CISRUL core members
Chris Brittain is a theologian who is interested in the ongoing debates within Christian theology over how Christian churches relate externally to the communities outside them, both in their secular and multi-faith varieties.
Karin Friedrich focuses on the theory and practice of citizenship in the context of mixed monarchy and parliamentarianism in early modern Polish-Lithuanian Commonwealth. She holds the Chair in Early Modern History and is Co-Director of the Centre for Early Modern Studies (CEMS) at the University of Aberdeen. Her research relates to a wider picture of the long-term contribution of pre-modern civil society to reform and modernisation, the development of the rule of law, and modern forms of political engagement.
Tamas Gyorfi has published articles on the different conceptions of the Rule of Law and the virtues of rule-based decision-making which is arguably central to the idea of the Rule of Law. He is also interested in how different constitutions and political theories conceptualise and interpret the concept of constituent power and the membership in a political community. He is a member of the Legal Theory Research Group.
Nadia Kiwan is Senior Lecturer and Head of the Department of Francophone Studies. With a dual academic training in Francophone Studies and Sociology, Dr Kiwan’s research interests are focused on postcolonial approaches to questions of migration, nationality, secularism and citizenship in contemporary France. She is currently writing a book about Islam, secularism and public intellectuals in contemporary France and she would be keen to supervise students with interests relating to citizenship, migration, cultural and religious diversity in contemporary Europe.
Trevor Stack is an anthropologist who teaches in Hispanic Studies and is working on citizenship. He has published Knowing History in Mexico: An Ethnography of Citizenship (2012), and is lead editor of the CISRUL volume Religion as a Category of Governance and Sovereignty (2015). His articles include Beyond the State? Civil sociality and other notions of citizenship and In the eyes of the law, in the eyes of society: a citizenship tradition in west Mexico.
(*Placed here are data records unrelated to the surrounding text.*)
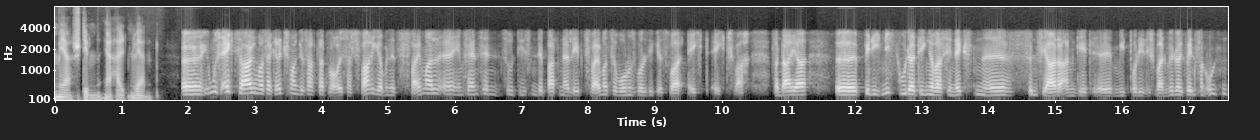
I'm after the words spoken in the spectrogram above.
mehr Stimmen erhalten werden. ich muss echt sagen, was Herr Kretschmann gesagt hat, war äußerst schwach. Ich habe ihn jetzt zweimal im Fernsehen zu diesen Debatten erlebt, zweimal zur Wohnungspolitik. Es war echt, echt schwach. Von daher äh, bin ich nicht guter Dinge, was die nächsten äh, fünf Jahre angeht, äh, mietpolitisch mal, wenn von unten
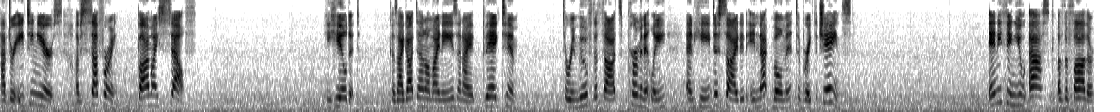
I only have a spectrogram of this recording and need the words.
after 18 years of suffering by myself. He healed it because I got down on my knees and I begged Him to remove the thoughts permanently, and he decided in that moment to break the chains. Anything you ask of the Father,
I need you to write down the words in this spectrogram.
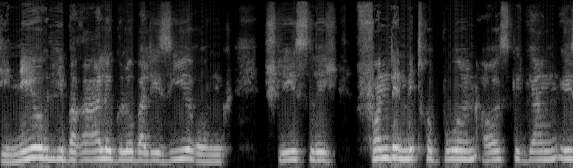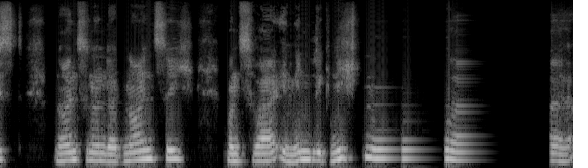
die neoliberale Globalisierung schließlich von den Metropolen ausgegangen ist 1990 und zwar im Hinblick nicht nur äh,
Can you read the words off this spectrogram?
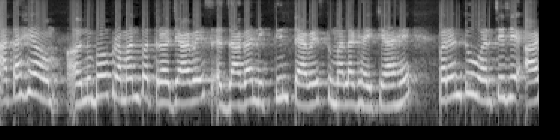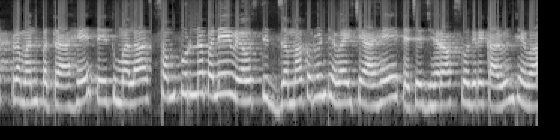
आता हे अनुभव प्रमाणपत्र ज्यावेळेस जागा निघतील त्यावेळेस तुम्हाला घ्यायचे आहे. परंतु वरचे जे आठ प्रमाणपत्र आहे ते तुम्हाला संपूर्णपणे व्यवस्थित जमा करून ठेवायचे आहे. त्याचे झेरॉक्स वगैरे काढून ठेवा.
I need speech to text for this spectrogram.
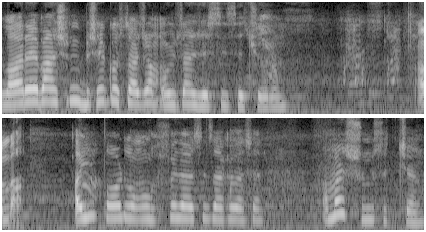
Lara'ya ben şimdi bir şey göstereceğim. O yüzden Jesse'yi seçiyorum. Ama ay pardon affedersiniz arkadaşlar. Ama şunu seçeceğim.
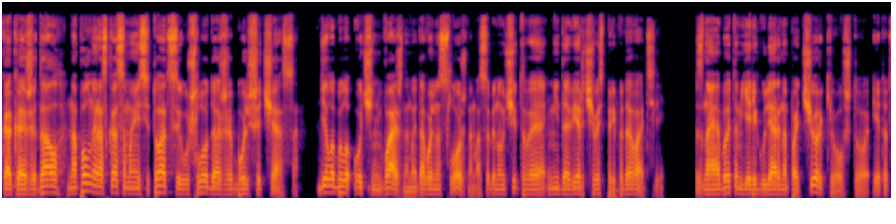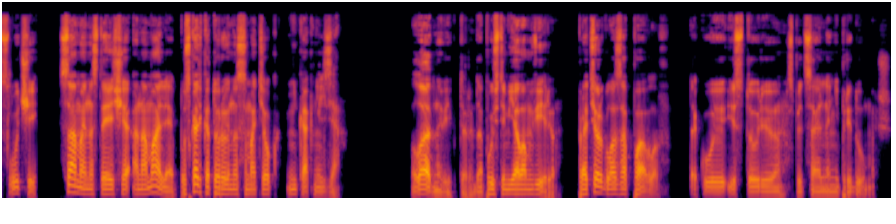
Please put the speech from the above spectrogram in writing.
Как и ожидал, на полный рассказ о моей ситуации ушло даже больше часа. Дело было очень важным и довольно сложным, особенно учитывая недоверчивость преподавателей. Зная об этом, я регулярно подчеркивал, что этот случай – самая настоящая аномалия, пускать которую на самотек никак нельзя. «Ладно, Виктор, допустим, я вам верю. Протер глаза Павлов. Такую историю специально не придумаешь.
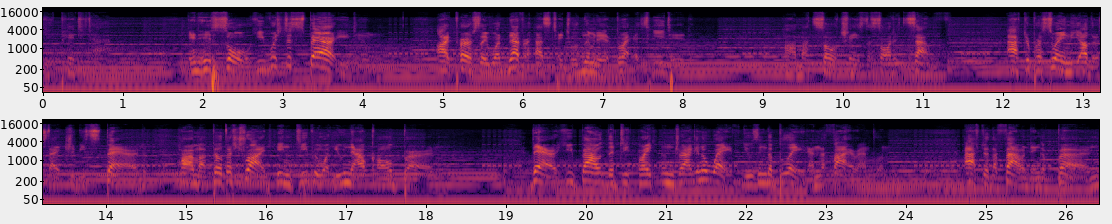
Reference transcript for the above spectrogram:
He pitied her. In his soul, he wished to spare Idun. I personally would never hesitate to eliminate a threat as he did. Hartmut's soul changed the sword itself. After persuading the others that it should be spared, Hartmut built a shrine hidden deep in what you now call Bern. There, he bound the Titan Dragon away using the blade and the fire emblem. After the founding of Bern,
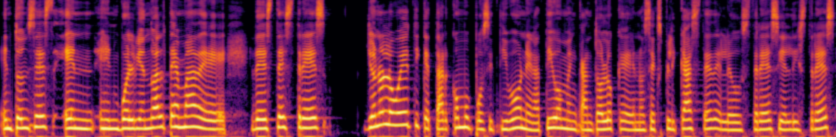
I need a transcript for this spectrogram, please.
Entonces, en, en volviendo al tema de, de este estrés, yo no lo voy a etiquetar como positivo o negativo. Me encantó lo que nos explicaste del eustrés y el distrés.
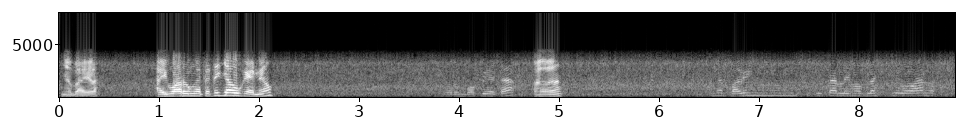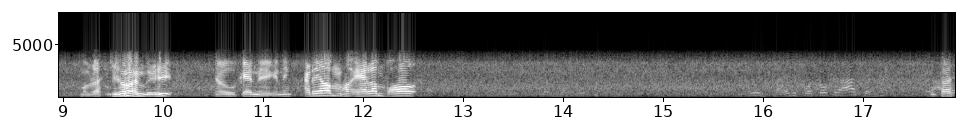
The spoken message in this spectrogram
Yo. nyobain lah. Ai warung eta teh jauh kene. Warung kopi eta. Heeh. Ini paling sekitar 15 kiloan lah. 15 kiloan deui. Jauh kene gini. Kada om helm poho. Saya di foto teh asen. Entas,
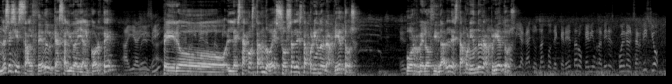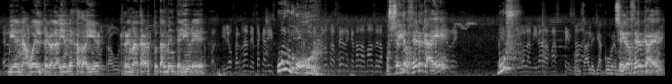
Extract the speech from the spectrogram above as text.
No sé si es Salcedo el que ha salido ahí al corte, Ahí, ahí. Pues sí. pero le está costando, ¿eh? Sosa le está poniendo en aprietos. Por velocidad le está poniendo en aprietos. Bien, Nahuel, pero le habían dejado ahí rematar totalmente libre, ¿eh? ¡Uh! Pues se ha ido cerca, ¿eh? Uf, Se ha ido cerca. ¿eh?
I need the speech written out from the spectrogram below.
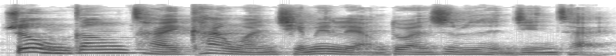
所以，我们刚才看完前面两段，是不是很精彩？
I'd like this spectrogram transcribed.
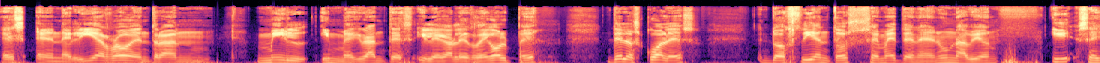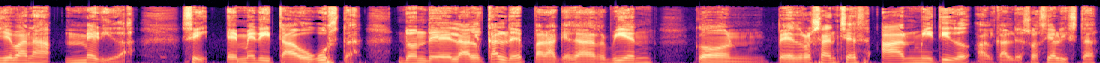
es en el hierro entran mil inmigrantes ilegales de golpe, de los cuales 200 se meten en un avión y se llevan a Mérida. Sí, Emérita Augusta, donde el alcalde, para quedar bien con Pedro Sánchez, ha admitido, alcalde socialista,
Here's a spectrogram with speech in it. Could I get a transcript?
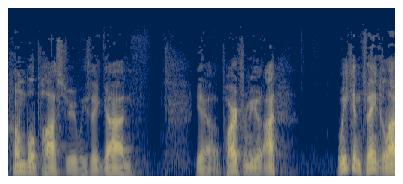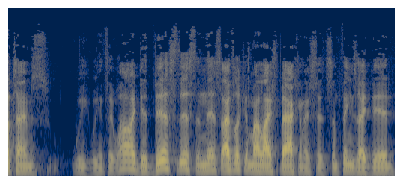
humble posture. We say, God, yeah, apart from you, I, we can think a lot of times we, we can say, well, I did this, this, and this. I've looked at my life back and I said some things I did,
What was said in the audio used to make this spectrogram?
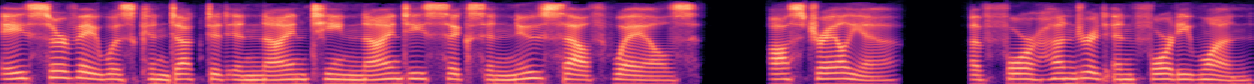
A survey was conducted in 1996 in New South Wales, Australia, of 441,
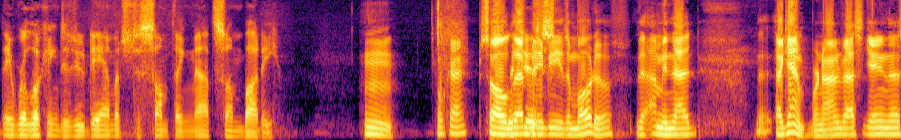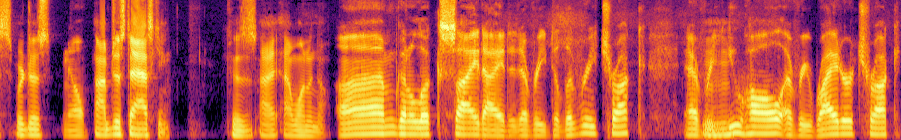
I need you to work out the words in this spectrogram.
They were looking to do damage to something, not somebody. Hmm. Okay, so Which that may be the motive. I mean that again, we're not investigating this. We're just No. I'm just asking because I, I want to know. I'm going to look side eyed at every delivery truck, every Mhm. U Haul, every Ryder truck,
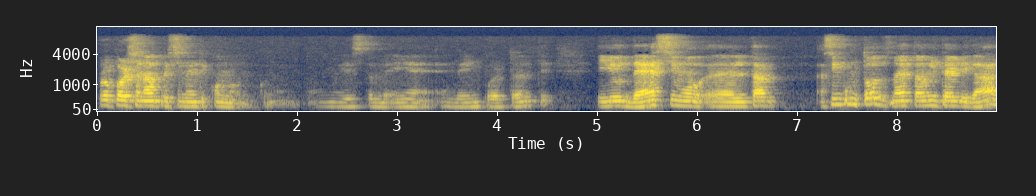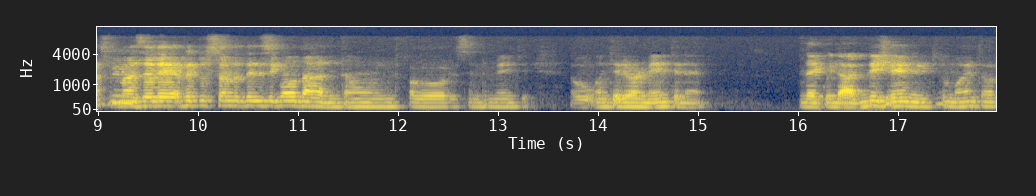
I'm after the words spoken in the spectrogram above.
proporcionar um crescimento econômico. Né? Então, isso também é, é, bem importante. E o décimo, é, ele está, assim como todos, né, estão interligados, hum. mas ele é redução da desigualdade. Então, a gente falou recentemente, ou anteriormente, né, da equidade de gênero e tudo mais. Então,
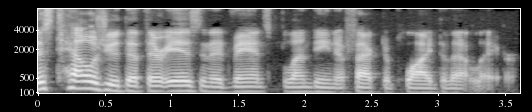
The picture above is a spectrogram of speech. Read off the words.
this tells you that there is an advanced blending effect applied to that layer,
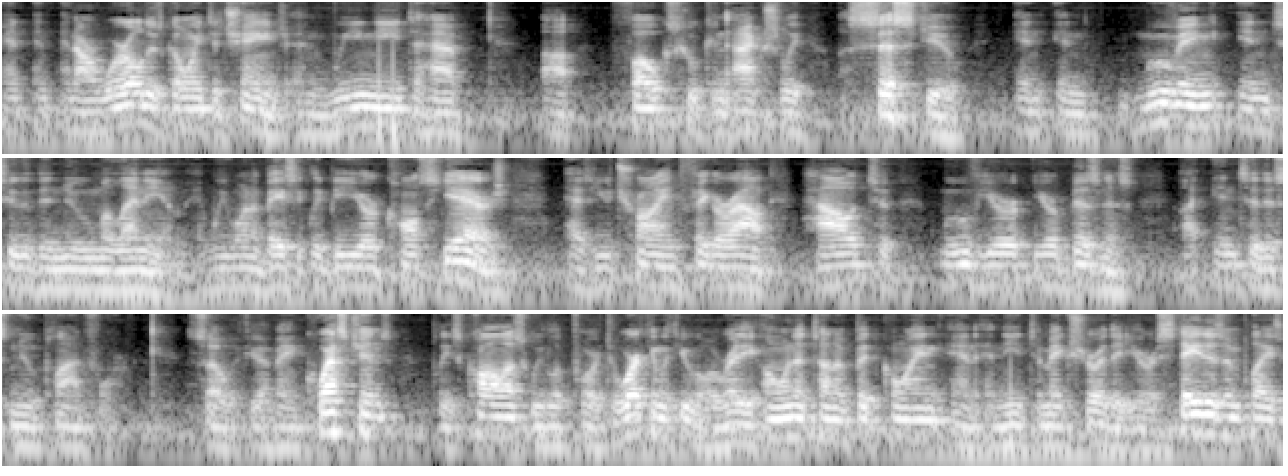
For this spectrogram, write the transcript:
And, and, and our world is going to change. And we need to have uh, folks who can actually assist you in, in moving into the new millennium. And we want to basically be your concierge as you try and figure out how to move your, your business uh, into this new platform. So if you have any questions, please call us. We look forward to working with you. We already own a ton of Bitcoin and, and need to make sure that your estate is in place.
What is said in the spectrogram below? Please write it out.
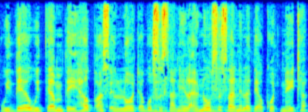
We're there with them. They help us a lot. Abo Sisanela, I know Sisanela, their coordinator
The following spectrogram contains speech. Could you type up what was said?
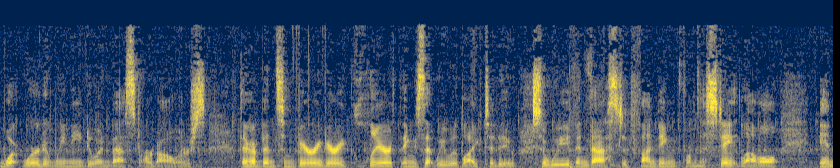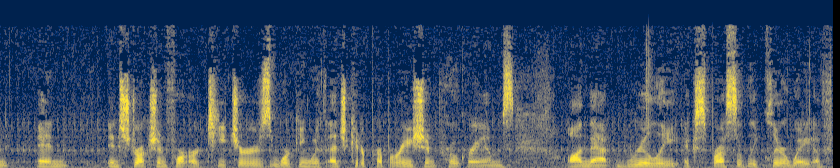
what where do we need to invest our dollars. There have been some very very clear things that we would like to do. So we've invested funding from the state level in in instruction for our teachers, working with educator preparation programs on that really expressively clear way of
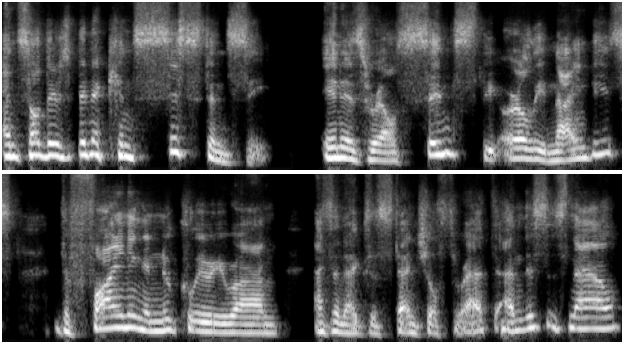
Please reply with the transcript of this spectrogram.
And so there's been a consistency in Israel since the early 90s, defining a nuclear Iran as an existential threat. And this is now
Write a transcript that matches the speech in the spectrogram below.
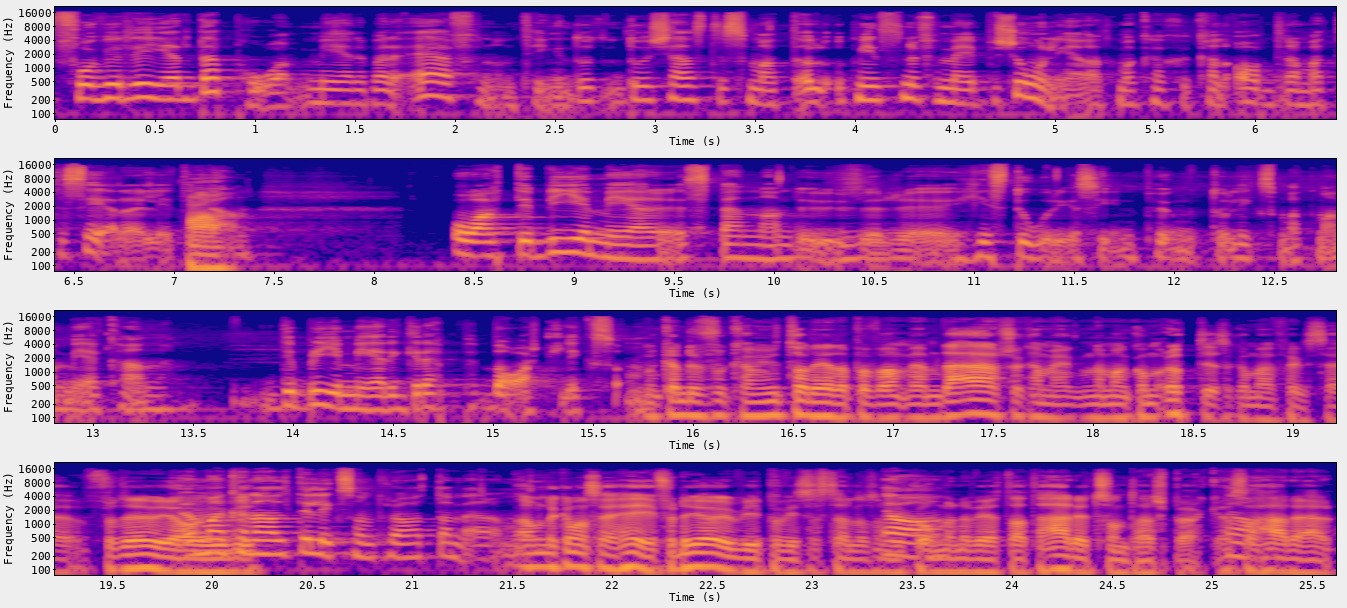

Andrea Teti is Senior Lecturer at the University of Aberdeen, Co-Director of both the Centre for Global Security and Governance and the Centre for Modern Thought, and Scientific Lead on the EU-funded ArabTransitions consortium. His current research focuses on the politics of democracy promotion in Euro-Mediterranean relations. He has also published extensively on Egyptian politics, knowledge production in Social Science, and the work of Michel Foucault. He has also appeared on national and international media, including the BBC, France24, CBC, SBS, Al-Jazeera, RAI, and Deutsche Welle.
We work closely with other Aberdeen staff, for example in co-supervising PhD students, including:
- Matyas Bodig is a legal theorist who has a long-standing interest in human rights, with a focus on doctrinal development in the jurisprudence of international human rights bodies, as well as in the relation of citizenship and civil society to rule of law.
- Michael Brown (History) is an intellectual and cultural historian who has written extensively on civil society in 18th century Europe.
- Nigel Dower (retired, Philosophy) writes about cosmopolitan ethics, and is the author of Global Citizenship (2003).
- Robert Frost (History) is a leading scholar of the Polish-Lithuanian Commonwealth, as well as an expert on the comparative study of political unions.
- Cristina Flesher Fominaya (Sociology) is a leading expert on social movements, and has been working recently on anti-austerity protests in Spain and Ireland.
- Rachel Shanks (Education) has a background in Law but is lecturing in Education, and is a member of CISRUL’s Schooling in Political Community project team (see other tab).
- Ritu Vij (Politics & IR) is a political theorist with a longstanding interest in Japan but now commencing research in India.